  faithfully than the original?
--To what extent does theoretically-informed music inform or transform theory?
--How do we read music theoretically?

Submissions should also take into account the general theme of the conference
(details below).

Abstracts should be sent to:

before May 30th 2001.

Queries on THIS CALL ONLY should be addressed to this same address.

A final decision on papers for this panel will be made soon after to leave any
rejected papers the opportunity of resubmitting as an individual papers before the
major conference call deadline.

QUERIES ABOUT THE CONFERENCE itself (details below) should be addressed to Ian
Buchanan (University of Tasmania) whose contact details follow the conference info.

"What's Left of Theory?"

University of Tasmania, Hobart,
December 8-10 2001

Keynote Speaker: Fredric Jameson

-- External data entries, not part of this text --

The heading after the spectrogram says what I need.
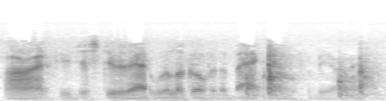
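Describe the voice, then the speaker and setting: Deadpan low-voiced radio police sergeant. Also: male voice, fast, background noise. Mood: businesslike. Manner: clipped, deadpan, matter-of-fact. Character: terse, businesslike male police sergeant narrating his case. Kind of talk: 1950s radio crime drama acting and narration. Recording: muffled vintage radio recording with music.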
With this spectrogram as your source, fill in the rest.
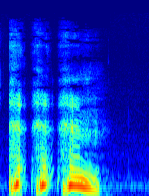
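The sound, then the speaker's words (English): A person clears their throat deliberately for effect, three short voiced bursts, the last one longest, heard alone with no talk around it. “That was not an actual throat clear. That was a for effect.”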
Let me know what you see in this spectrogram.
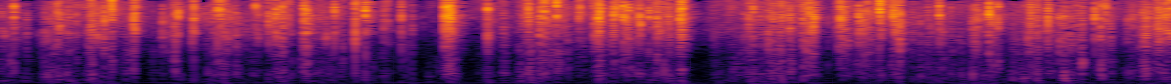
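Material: Plastic film.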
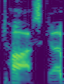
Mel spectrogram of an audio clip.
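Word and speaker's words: Tocka: band if you've ever heard of tosca it's pronounced tosca but it's t t-o-c-k-a and it's got uh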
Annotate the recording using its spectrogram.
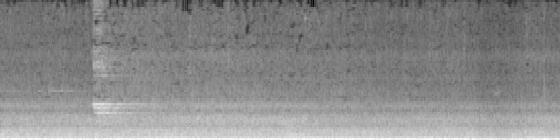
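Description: A motorbike engine idles close by with a low rumble.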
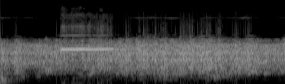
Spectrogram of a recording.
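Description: A pocket alarm watch sounds a harsh, muffled electronic buzz that runs steadily for about two seconds, with a thin, brief beep-like tone early on. No one speaks.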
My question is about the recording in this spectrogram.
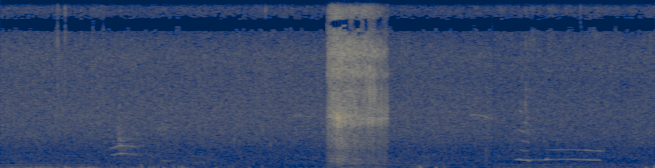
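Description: An alpaca nosing at hay held out to it gives one short, breathy snort about three seconds in. There is a faint chirp about a second in and a soft, brief hum near the end.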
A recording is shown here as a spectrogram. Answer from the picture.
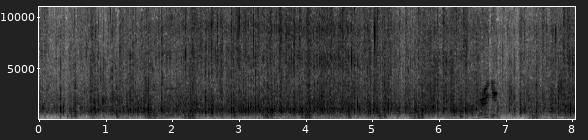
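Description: Gravel crunching and crackling steadily under the tyres of a Pontiac Fiero as it is pushed by hand and rolls along a gravel drive.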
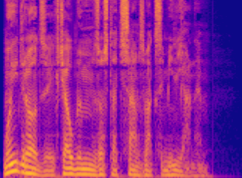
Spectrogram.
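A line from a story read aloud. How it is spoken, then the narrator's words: Gentle fatherly voice. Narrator (Polish): rzekł łagodnie z ojcowska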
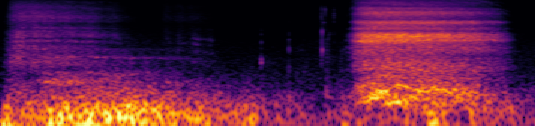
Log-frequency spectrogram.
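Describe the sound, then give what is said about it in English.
A deep exhale empties the lungs during a breathing exercise. A long, rushing breath fades out, then after a brief lull comes a louder, hissier outward push of air that holds steady to the end. “try to bring your diaphragm to empty your lungs just deflate”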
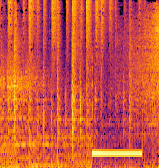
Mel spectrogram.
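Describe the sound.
Ringback tone while a phone call is placed to a prize-draw entrant: a single steady, mid-pitched ring about a second long, heard over a dense, loud background sound.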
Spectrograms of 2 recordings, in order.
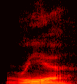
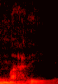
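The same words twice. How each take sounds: First: It is said with an English accent. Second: It is said with a Spanish accent.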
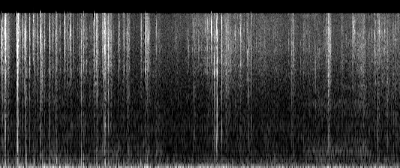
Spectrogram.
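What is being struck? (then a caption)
Foam bead clay. A small solid ball of blue foam bead clay is pinched, squeezed and rolled between the fingertips and long nails of both hands. It gives off a dense run of crunchy, crinkly bead crackles over a low, steady hum, with bright clicks scattered throughout.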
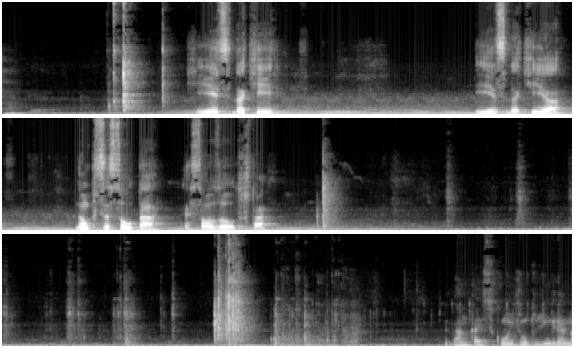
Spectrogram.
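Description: Small metal parts click and clink as they are handled.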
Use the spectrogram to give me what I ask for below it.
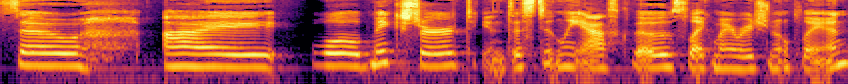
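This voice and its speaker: A soft-spoken woman's high-pitched voice, fairly slow, with monotone, flat intonation. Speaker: podcast host. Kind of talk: interview.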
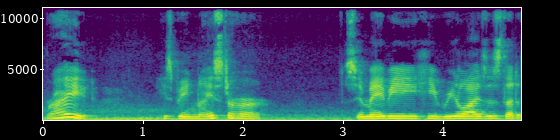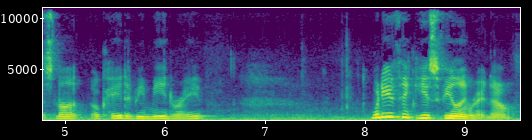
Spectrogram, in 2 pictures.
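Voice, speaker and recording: Expressive woman reading a storybook aloud, background noise. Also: medium pitch, a little slow, long pauses. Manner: encouraging, checks understanding with frequent questions. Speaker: teacher reading a picture book aloud to children. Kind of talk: interactive storybook read-aloud with questions to the listeners.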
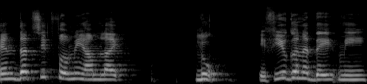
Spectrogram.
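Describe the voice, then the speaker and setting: Intonation runs lively at a moderate pace. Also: woman. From Philippines, Bicol. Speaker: podcast guest. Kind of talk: casual chat. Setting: studio, on camera. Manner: loud; animated.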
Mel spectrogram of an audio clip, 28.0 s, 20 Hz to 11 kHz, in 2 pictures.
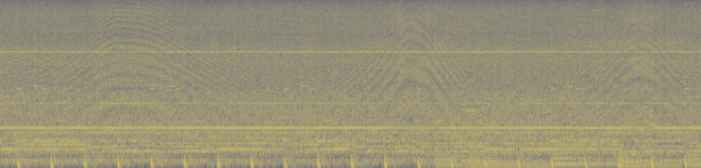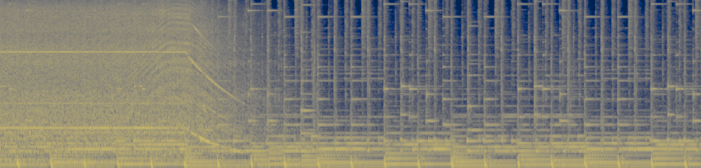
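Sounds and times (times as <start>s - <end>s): stick vacuum motor whine: 0.0s - 19.8s.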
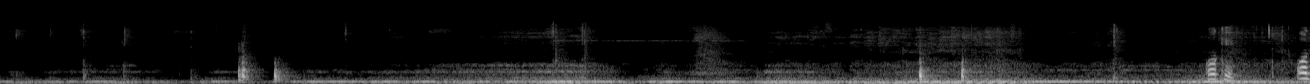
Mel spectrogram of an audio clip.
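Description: Playing cards shuffle and tap in a woman's hands.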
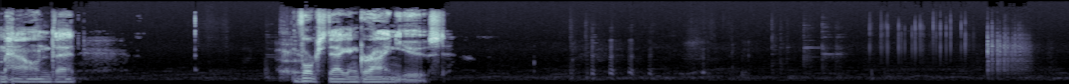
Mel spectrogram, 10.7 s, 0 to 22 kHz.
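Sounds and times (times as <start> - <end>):
speech: 0.2 - 0.9, 2.8 - 4.6
dice clattering on a hard tabletop: 8.7 - 10.5.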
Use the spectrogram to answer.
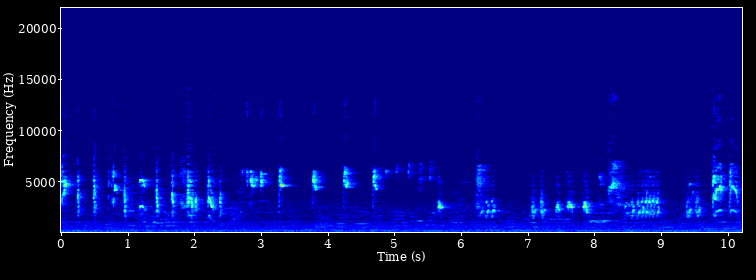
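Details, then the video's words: Long-tailed shrike in search of a rival, producing clipped scratchy notes in loose series, some quick and clustered, others spaced about half a second apart, with a low hum beneath. "burung pentet cari lawan"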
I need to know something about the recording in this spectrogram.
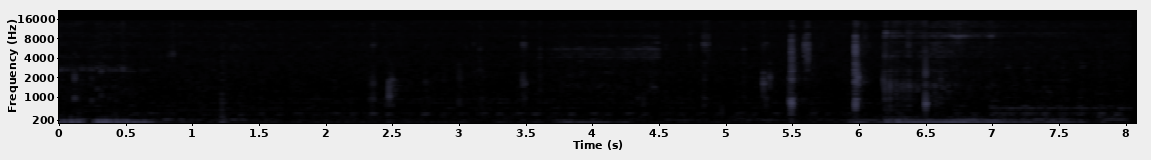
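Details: Sleeping Labrador Retriever with tongue out, giving loud low snores in uneven bursts, with the longest rumbling stretch near the end, in a quiet indoor setting.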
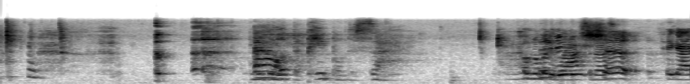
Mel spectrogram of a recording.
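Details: Deliberate belching in a burping contest among three young people drinking pop: several loud, drawn-out voiced burps with laughter and chatter between them.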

Fredric Jameson once said, we can't really know what a thing is until it has
become something else. It might therefore be said that theory's truth will only be
available to us when it has ceased to be. Which prompts the question: is theory
still alive and well, or has it indeed mutated into something else? If it has
vanished did it leave a trace? Is it its successor stained with its legacy? But
just as importantly, we can perhaps now, for the first time, determine what theory
really is/was.

Fredric Jameson also said that in his opinion, theory itself is a product of a
leftist impulse in critical thinking. Thus despite all the criticism that has been
heaped on theory's progenitor structuralism for its apolitical approach to
analysis, it was in Jameson's view at least, born of Marxist modes of thinking.
This gives our question above quite a different spin: is theory a leftist
enterprise? Or perhaps we should ask, was it a leftist enterprise? And if it was,
is its successor still leftist? Or has there been a swerve to the right in
critical thinking to go along with the movement beyond theory?

Papers are called for that address these questions in an interdisciplinary
fashion. The Deadline for abstracts is July 20 2001.

Please contact Ian Buchanan, School of English and European Languages and
Literatures, The University of Tasmania.

Dr Greg Hainge, Associate Lecturer in French
Centre for European Studies, Adelaide University SA 5005.
tel: (Int. + 61) (08) 8303 5659, fax: 8303 5241  (flash required) (no flash required)